- **WHAT TO DO**
The required output is the exact run of lines below that opens at the line with "Mel spectrogram of an audio clip, 8.0" and closes at the line with "Spencer grade: 2".
[ENTRIES SHOWN — start]
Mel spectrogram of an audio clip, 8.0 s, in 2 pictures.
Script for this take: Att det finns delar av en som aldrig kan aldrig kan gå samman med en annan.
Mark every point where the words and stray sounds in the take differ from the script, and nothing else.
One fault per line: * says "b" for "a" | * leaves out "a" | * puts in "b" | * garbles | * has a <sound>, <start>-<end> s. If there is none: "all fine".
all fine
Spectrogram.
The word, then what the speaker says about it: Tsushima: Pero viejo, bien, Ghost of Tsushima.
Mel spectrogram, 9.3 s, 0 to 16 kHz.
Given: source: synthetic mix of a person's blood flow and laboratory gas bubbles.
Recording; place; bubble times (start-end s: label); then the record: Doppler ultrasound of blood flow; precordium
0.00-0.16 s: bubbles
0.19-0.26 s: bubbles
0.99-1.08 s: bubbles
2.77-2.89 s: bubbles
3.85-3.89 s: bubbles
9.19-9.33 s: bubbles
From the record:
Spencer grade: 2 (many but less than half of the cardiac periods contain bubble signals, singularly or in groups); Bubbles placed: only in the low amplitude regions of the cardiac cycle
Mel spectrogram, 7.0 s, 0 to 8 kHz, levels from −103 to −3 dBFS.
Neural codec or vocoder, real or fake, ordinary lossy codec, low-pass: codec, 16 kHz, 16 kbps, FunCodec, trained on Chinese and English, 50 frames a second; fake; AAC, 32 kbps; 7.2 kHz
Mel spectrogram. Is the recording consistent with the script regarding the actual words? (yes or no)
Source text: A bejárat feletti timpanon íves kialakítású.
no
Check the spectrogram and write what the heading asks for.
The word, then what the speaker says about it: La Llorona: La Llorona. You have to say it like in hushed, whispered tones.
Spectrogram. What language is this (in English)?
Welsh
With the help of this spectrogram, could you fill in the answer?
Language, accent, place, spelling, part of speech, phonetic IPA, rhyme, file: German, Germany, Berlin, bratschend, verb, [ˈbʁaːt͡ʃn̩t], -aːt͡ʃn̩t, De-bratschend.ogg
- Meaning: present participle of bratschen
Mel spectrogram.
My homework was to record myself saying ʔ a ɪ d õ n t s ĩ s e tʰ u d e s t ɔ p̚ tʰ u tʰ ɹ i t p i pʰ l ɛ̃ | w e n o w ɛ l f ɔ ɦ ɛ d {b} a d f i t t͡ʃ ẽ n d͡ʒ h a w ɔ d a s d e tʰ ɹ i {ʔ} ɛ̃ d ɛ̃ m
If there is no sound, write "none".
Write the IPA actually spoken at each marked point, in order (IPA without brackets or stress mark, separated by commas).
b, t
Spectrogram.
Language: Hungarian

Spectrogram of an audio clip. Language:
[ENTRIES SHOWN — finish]
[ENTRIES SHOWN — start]
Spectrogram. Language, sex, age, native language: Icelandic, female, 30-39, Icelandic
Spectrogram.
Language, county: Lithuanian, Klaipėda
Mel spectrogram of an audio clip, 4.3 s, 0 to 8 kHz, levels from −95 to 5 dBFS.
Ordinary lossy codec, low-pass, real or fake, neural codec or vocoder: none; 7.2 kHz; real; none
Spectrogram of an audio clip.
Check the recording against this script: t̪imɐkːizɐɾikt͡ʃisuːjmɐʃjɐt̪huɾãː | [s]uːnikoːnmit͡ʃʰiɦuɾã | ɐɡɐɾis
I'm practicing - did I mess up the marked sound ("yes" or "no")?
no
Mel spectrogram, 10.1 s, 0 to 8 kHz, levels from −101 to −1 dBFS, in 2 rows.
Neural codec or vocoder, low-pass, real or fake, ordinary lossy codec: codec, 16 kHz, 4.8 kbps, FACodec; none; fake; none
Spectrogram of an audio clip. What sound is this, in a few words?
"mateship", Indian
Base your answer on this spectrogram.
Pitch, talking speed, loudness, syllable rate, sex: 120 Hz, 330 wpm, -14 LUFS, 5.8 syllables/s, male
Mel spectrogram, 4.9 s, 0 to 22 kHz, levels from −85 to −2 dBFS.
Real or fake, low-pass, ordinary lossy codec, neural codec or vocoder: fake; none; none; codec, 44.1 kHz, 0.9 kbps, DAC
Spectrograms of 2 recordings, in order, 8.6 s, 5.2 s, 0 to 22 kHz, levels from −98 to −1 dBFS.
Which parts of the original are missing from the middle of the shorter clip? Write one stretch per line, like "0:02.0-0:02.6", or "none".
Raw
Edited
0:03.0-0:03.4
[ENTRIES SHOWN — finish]
- **EXERCISE ANSWER**
Mel spectrogram of an audio clip, 8.0 s, in 2 pictures.
Script for this take: Att det finns delar av en som aldrig kan aldrig kan gå samman med en annan.
Mark every point where the words and stray sounds in the take differ from the script, and nothing else.
One fault per line: * says "b" for "a" | * leaves out "a" | * puts in "b" | * garbles | * has a <sound>, <start>-<end> s. If there is none: "all fine".
all fine
Spectrogram.
The word, then what the speaker says about it: Tsushima: Pero viejo, bien, Ghost of Tsushima.
Mel spectrogram, 9.3 s, 0 to 16 kHz.
Given: source: synthetic mix of a person's blood flow and laboratory gas bubbles.
Recording; place; bubble times (start-end s: label); then the record: Doppler ultrasound of blood flow; precordium
0.00-0.16 s: bubbles
0.19-0.26 s: bubbles
0.99-1.08 s: bubbles
2.77-2.89 s: bubbles
3.85-3.89 s: bubbles
9.19-9.33 s: bubbles
From the record:
Spencer grade: 2 (many but less than half of the cardiac periods contain bubble signals, singularly or in groups); Bubbles placed: only in the low amplitude regions of the cardiac cycle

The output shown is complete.